Arguably the most important innovation in conflict management in the last fifty years is the practice of peacekeeping: the concept of sending personnel from the international community to help keep peace in the aftermath of war.1 What is now referred to as “traditional peacekeeping” developed during the Cold War and generally involved international personnel monitoring a cease-fire, or placing themselves between belligerent armies. Most peacekeeping operations during the Cold War involved wars between sovereign states (exceptions include United Nations [UN] missions in the Congo, Lebanon, and Cyprus, and the Organization of African Unity's mission in Chad). Since the end of the Cold War, the international community and the UN have moved beyond traditional peacekeeping, becoming much more involved in civil conflicts.
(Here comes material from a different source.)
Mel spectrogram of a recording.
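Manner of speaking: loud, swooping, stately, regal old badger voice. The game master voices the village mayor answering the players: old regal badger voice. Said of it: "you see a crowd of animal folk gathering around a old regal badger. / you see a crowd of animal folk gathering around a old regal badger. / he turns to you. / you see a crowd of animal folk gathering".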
Doing so has meant adding a new set of functions—election monitoring, police training, sometimes even administering the state—to facilitate the transition from war...

Article PDF first page preview
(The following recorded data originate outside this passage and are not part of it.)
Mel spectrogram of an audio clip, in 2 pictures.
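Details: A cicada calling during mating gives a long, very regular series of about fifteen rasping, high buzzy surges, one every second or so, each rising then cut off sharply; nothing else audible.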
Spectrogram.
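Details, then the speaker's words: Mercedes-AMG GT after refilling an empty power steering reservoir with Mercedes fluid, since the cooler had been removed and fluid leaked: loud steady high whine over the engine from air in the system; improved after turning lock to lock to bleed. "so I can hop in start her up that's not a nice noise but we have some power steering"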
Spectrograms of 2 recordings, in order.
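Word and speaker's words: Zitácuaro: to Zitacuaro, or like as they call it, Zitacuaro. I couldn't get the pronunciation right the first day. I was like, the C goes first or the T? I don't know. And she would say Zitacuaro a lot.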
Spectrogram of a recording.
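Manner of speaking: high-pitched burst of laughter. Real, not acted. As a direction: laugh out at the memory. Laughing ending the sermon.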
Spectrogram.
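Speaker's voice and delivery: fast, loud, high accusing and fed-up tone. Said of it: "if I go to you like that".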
Article PDF first page preview
Article PDF first page preview
You do not currently have access to this article.